## WHAT TO DO
From the line containing "get transcript from spectrogram image" to the end of the data, retype every line exactly and nothing else. Drop the pictures.

## RECORDS PROVIDED

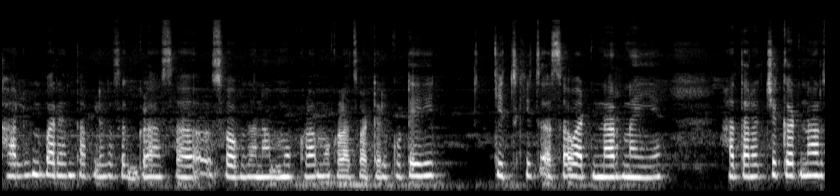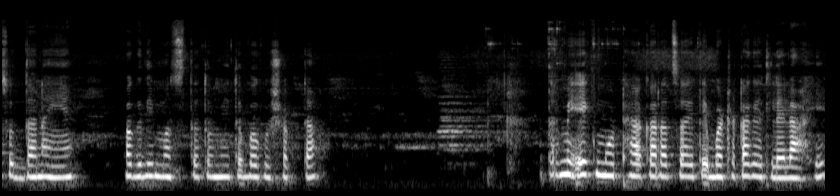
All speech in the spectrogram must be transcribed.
खालूनपर्यंत आपल्याला सगळं असं साबुदाणा मोकळा मोकळाच वाटेल. कुठेही किचकिच असं वाटणार नाही आहे हाताला चिकटणारसुद्धा नाही आहे अगदी मस्त तुम्ही इथं बघू शकता. तर मी एक मोठ्या आकाराचा इथे बटाटा घेतलेला आहे.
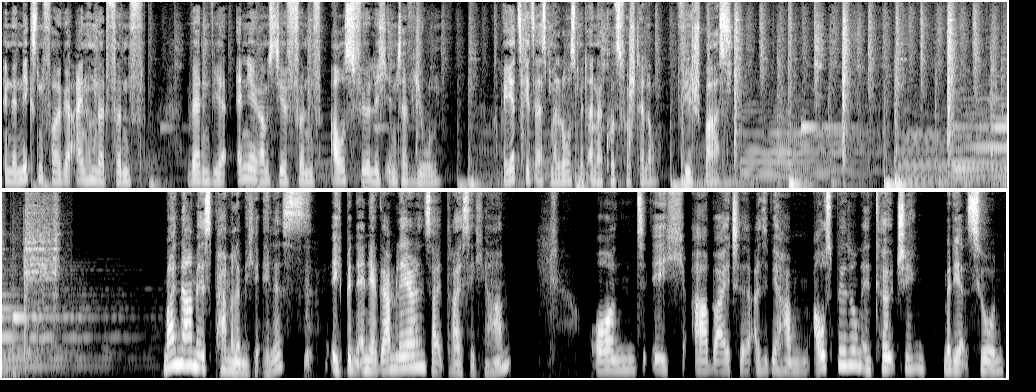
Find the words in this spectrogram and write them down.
In der nächsten Folge 105 werden wir Enneagram Stil 5 ausführlich interviewen. Aber jetzt geht's erstmal los mit einer Kurzvorstellung. Viel Spaß! Mein Name ist Pamela Michaelis. Ich bin Enneagram-Lehrerin seit 30 Jahren. Und ich arbeite, also wir haben Ausbildung in Coaching, Mediation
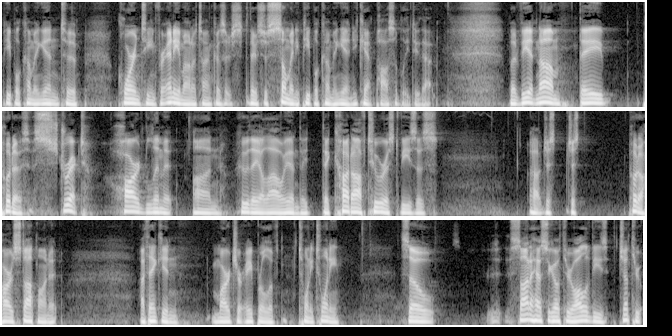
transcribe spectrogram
people coming in to quarantine for any amount of time because there's there's just so many people coming in. You can't possibly do that. But Vietnam, they put a strict, hard limit on who they allow in. They they cut off tourist visas. Uh, just just put a hard stop on it. I think in March or April of 2020. So Sana has to go through all of these, jump through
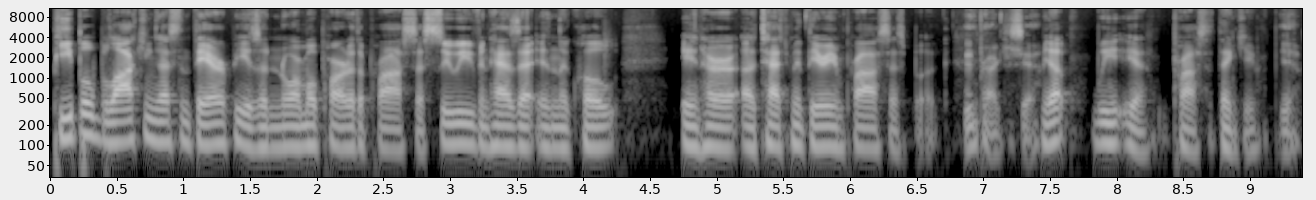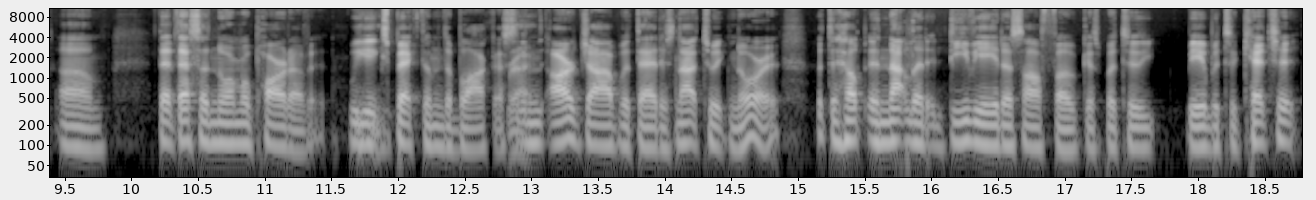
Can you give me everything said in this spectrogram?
People blocking us in therapy is a normal part of the process. Sue even has that in the quote in her attachment theory and process book. In practice, yeah. Yep. We yeah, process. Thank you. Yeah. Um, that that's a normal part of it. We expect them to block us, Right. and our job with that is not to ignore it, but to help and not let it deviate us off focus, but to be able to catch it,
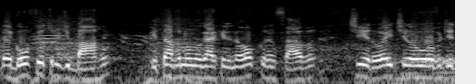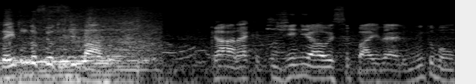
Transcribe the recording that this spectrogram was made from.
Pegou o filtro de barro, que tava num lugar que ele não alcançava, tirou e tirou o ovo de dentro do filtro de barro. Caraca, que genial esse pai, velho. Muito bom.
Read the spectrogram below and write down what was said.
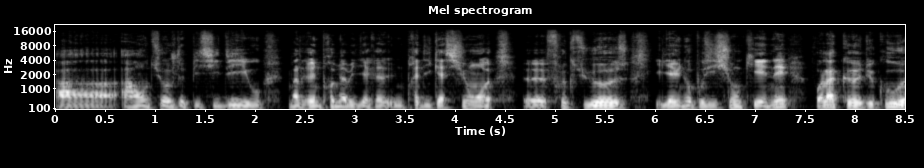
à, Antioche de Pisidie, où malgré une première une prédication euh, euh, fructueuse, il y a une opposition qui est née. Voilà que du coup,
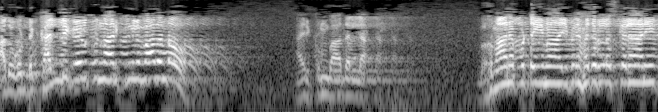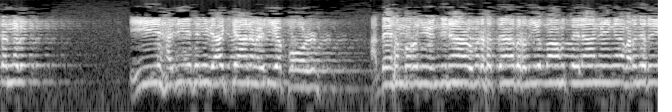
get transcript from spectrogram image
അതുകൊണ്ട് കല്ല് കേൾക്കുന്ന ആർക്കെങ്കിലും വാദമുണ്ടോ? ആർക്കും വാദല്ല ബഹുമാനപ്പെട്ട ഇമാ ഹജർ അസ്കലാനി തങ്ങൾ ഈ ഹരീഹന് വ്യാഖ്യാനം എഴുതിയപ്പോൾ അദ്ദേഹം പറഞ്ഞു എന്തിനാ ഉമർ ഹത്താബ് ഇങ്ങനെ പറഞ്ഞത്?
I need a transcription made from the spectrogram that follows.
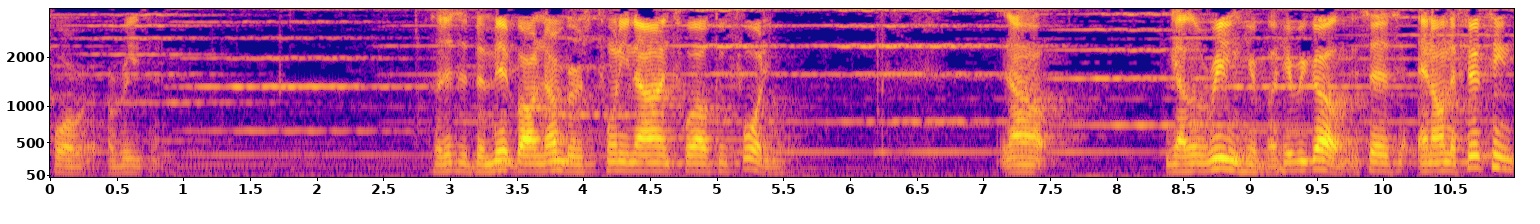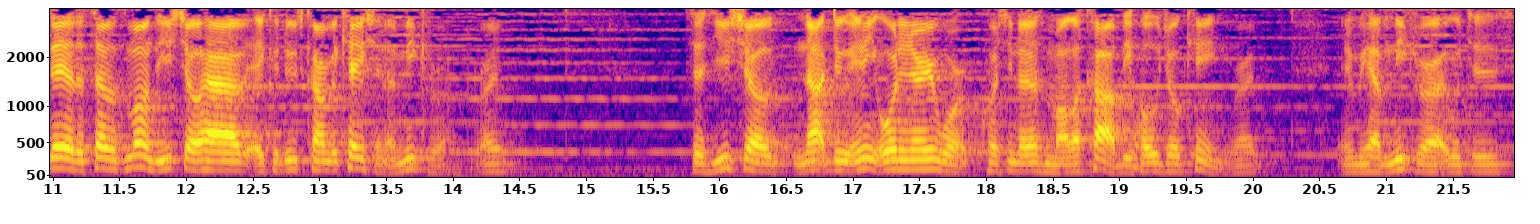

## EXERCISE SOLUTION
get transcript from spectrogram image
അതുകൊണ്ട് കല്ല് കേൾക്കുന്ന ആർക്കെങ്കിലും വാദമുണ്ടോ? ആർക്കും വാദല്ല ബഹുമാനപ്പെട്ട ഇമാ ഹജർ അസ്കലാനി തങ്ങൾ ഈ ഹരീഹന് വ്യാഖ്യാനം എഴുതിയപ്പോൾ അദ്ദേഹം പറഞ്ഞു എന്തിനാ ഉമർ ഹത്താബ് ഇങ്ങനെ പറഞ്ഞത്?
I need a transcription made from the spectrogram that follows.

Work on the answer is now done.